At the bar, Furman led a group tasting that included the best-selling Westport Brut Cuvée, a sparkling fruity wine with a creamy finish. A standout on the list was the pineau de pinot, a brandy-scented dessert wine distilled in Nantucket. We were given chocolate morsels to eat between sips, and after the tasting immediately bought a bottle for what I'm sure will be an exclusive pineau-and-chocolate feast at some point in the future.

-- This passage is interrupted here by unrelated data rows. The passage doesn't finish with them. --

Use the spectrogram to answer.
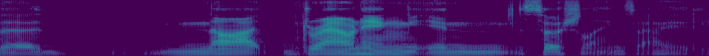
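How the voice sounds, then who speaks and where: A quiet, mumbling woman's voice. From Canada. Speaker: vtuber streamer. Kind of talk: live stream debut chat. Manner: halting, repetitive stammering.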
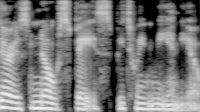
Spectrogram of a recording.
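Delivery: put-on English bent hard by very strong Spanish accent. Retelling a mother's line from the movie Spanglish: strong Spanish accent. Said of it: "in her very strong Spanish accent".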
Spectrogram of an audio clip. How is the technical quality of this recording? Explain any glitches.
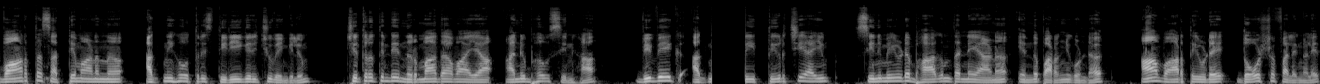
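The speech has one glitch, a playback stall from 7.12 to 7.45 s. The sound cuts out in mid-flow and the output stays silent for about 0.34 s before it carries on. The likely cause is the player running out of data or having its thread blocked, so nothing reached the output until it recovered. A natural pause in speech tails off, but this silence starts abruptly, and it lasts far longer than the few-millisecond gap of a single lost packet.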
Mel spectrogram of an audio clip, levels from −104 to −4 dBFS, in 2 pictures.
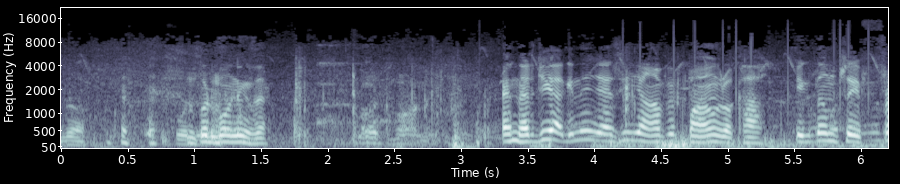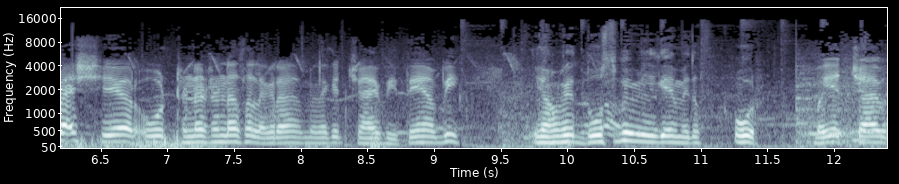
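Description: From 4.21 to 6.30 s there's a train of clicks, around fifteen of them at about 5.8 per second, spaced unevenly and peaking roughly as loud as the sound itself. It's a ticking, popping layer, most likely from nearby interference or a faulty connection or power supply.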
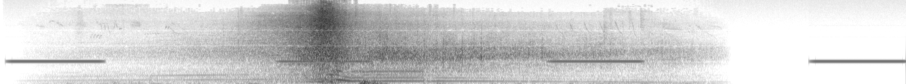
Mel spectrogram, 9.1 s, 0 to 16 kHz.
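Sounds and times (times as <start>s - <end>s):
car driving by: 0.6s - 7.2s.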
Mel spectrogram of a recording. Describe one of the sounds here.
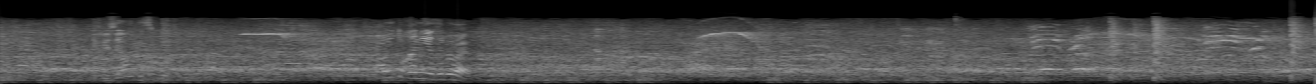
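A large stadium crowd roars and chants steadily all around.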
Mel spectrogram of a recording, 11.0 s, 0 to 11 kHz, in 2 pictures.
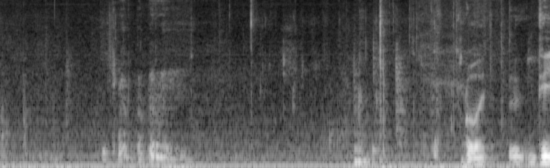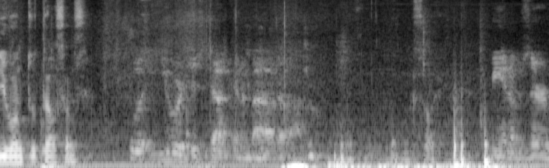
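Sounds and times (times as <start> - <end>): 
low hum: 0.0 - 10.9
speech: 1.0 - 2.0, 4.6 - 10.9
person sipping a drink: 1.7 - 5.1.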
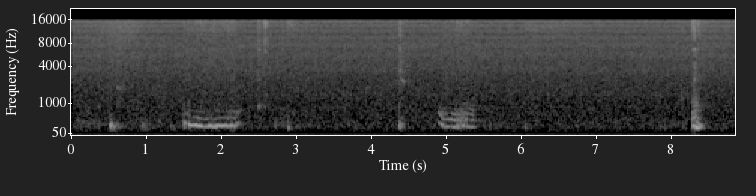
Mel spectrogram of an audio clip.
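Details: Pomeranian fast asleep in its favourite bed, snoring: a few soft low snorts and two longer raspy breaths about three seconds apart, in a quiet indoor room.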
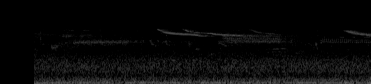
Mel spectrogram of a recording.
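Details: Soaring hawk, called a chicken hawk, at Brick Pond in Elmira, New York, giving thin, high descending screams in the middle of the recording over a steady rumble of wind.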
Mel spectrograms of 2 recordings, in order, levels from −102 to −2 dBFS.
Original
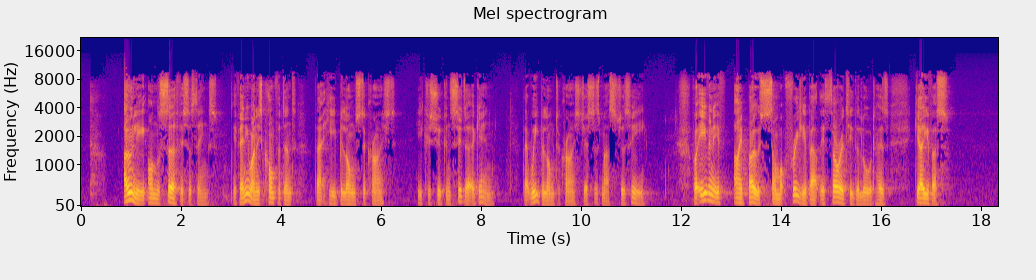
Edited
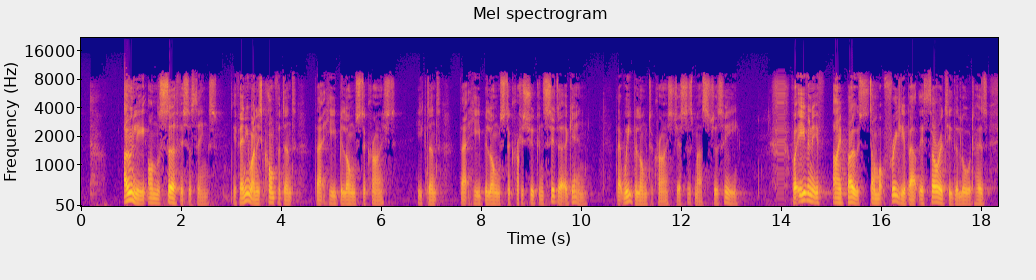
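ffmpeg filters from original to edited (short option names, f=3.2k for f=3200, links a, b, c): -filter_complex "[0:a]asplit=10[a][b][c][d][e][f][g][h][i][j];[a]atrim=end=6.892[k];[b]atrim=start=3.998:end=5.862[l];[c]atrim=start=6.888:end=12.082[m];[d]atrim=start=12.058:end=12.082[n];[e]atrim=start=12.058:end=12.082[o];[f]atrim=start=12.058:end=12.082[p];[g]atrim=start=12.058:end=12.082[q];[h]atrim=start=12.058:end=12.082[r];[i]atrim=start=12.058:end=13.79,asetpts=PTS-STARTPTS,afade=t=out:st=1.392:d=0.34[s];[j]atrim=start=13.79,asetpts=PTS-STARTPTS,afade=t=in:d=0.004:c=hsin[t];[k][l]acrossfade=d=0.004:c1=hsin:c2=hsin[u];[u][m]acrossfade=d=0.004:c1=hsin:c2=hsin[v];[v][n]acrossfade=d=0.004:c1=hsin:c2=hsin[w];[w][o]acrossfade=d=0.004:c1=hsin:c2=hsin[x];[x][p]acrossfade=d=0.004:c1=hsin:c2=hsin[y];[y][q]acrossfade=d=0.004:c1=hsin:c2=hsin[z];[z][r]acrossfade=d=0.004:c1=hsin:c2=hsin[aa];[s][t]concat=n=2:v=0:a=1[ab];[aa][ab]acrossfade=d=0.004:c1=hsin:c2=hsin"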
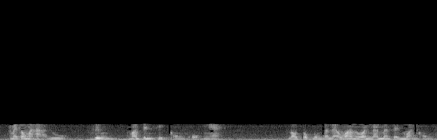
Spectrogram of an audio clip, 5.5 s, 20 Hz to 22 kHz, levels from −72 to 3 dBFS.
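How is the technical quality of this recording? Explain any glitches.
Poor: heavy codec damage runs through the whole speech clip. It sounds like AAC compression, likely AAC-LC at a very low rate, consistent with about 12 kbps. The encoder quantises coarsely, so nothing survives above 2.5 kHz and the remaining bands turn dull, smeared and warbling. Unlike a plain low-pass filter, it leaves a fizzy, watery texture on sibilants.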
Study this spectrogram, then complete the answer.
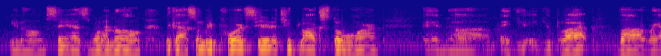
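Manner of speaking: low, put-on deep voice; real deep voice. Shown as a demonstration. Phoning Tasha about who she blocked, in a deep voice. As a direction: drop into your deep voice for questioning. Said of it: "Put on my real deep voice".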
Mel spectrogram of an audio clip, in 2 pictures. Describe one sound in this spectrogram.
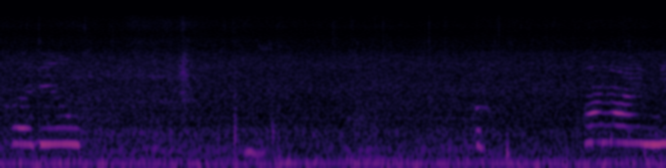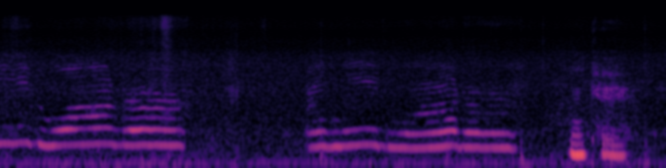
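A young child talks softly in a high voice.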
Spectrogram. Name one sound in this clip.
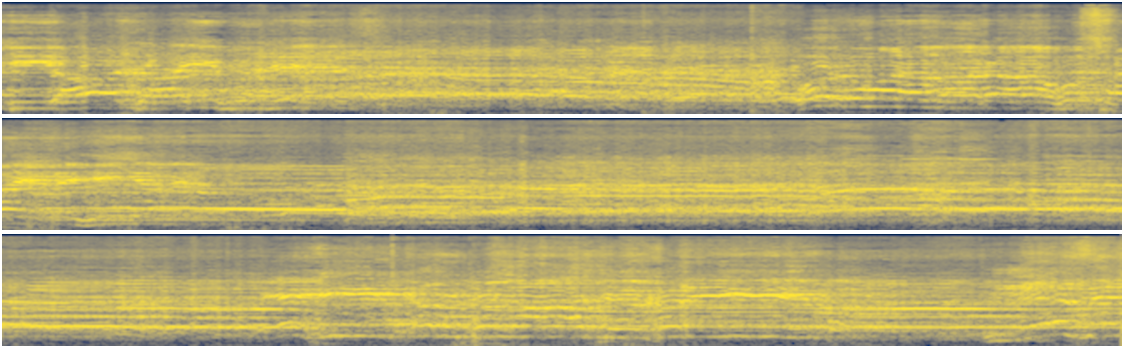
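A crowd of men beat their chests in rhythm.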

About 20 minutes from Westport on a quiet back road in Dartmouth is Running Brook Vineyards, a winery in the making. Manual Morais, born and raised in the Azores in Portugal, has been making wine in his own small Dartmouth winery since 1975. Looking to expand, he teamed up with Pedro Teixeira, a local dentist and countryman, and bought the property. They built a new barn this year to house the steel tanks, oak barrels, and tasting area in a single open space. Plans are in the works for a sit-down tasting room and event area. The current space may seem very raw, but it gives a good sense of what a new winery starting from scratch looks like in its first few years.
Jackie Pinheiro, a local glassworks artist, was manning the counter. ``There's a good flow of visitors who are just learning about the winery," she said. ``Couples and groups who visited other wineries in the area eventually find their way here."
The wine trail can be done in a day assuming you just taste and don't tour, but for purposes of sobriety and relaxation , a weekend trip is the way to go. On the rapidly developing Rhode Island and Massachusetts coasts, there are still pockets shaped by agriculture and preservation.
These five vineyards are aiming to make noise in the wine world, but for now at least, their landscapes remain idyllic and quiet.
Contact Diana Kuan, a freelance writer in Brooklyn, at email@example.com.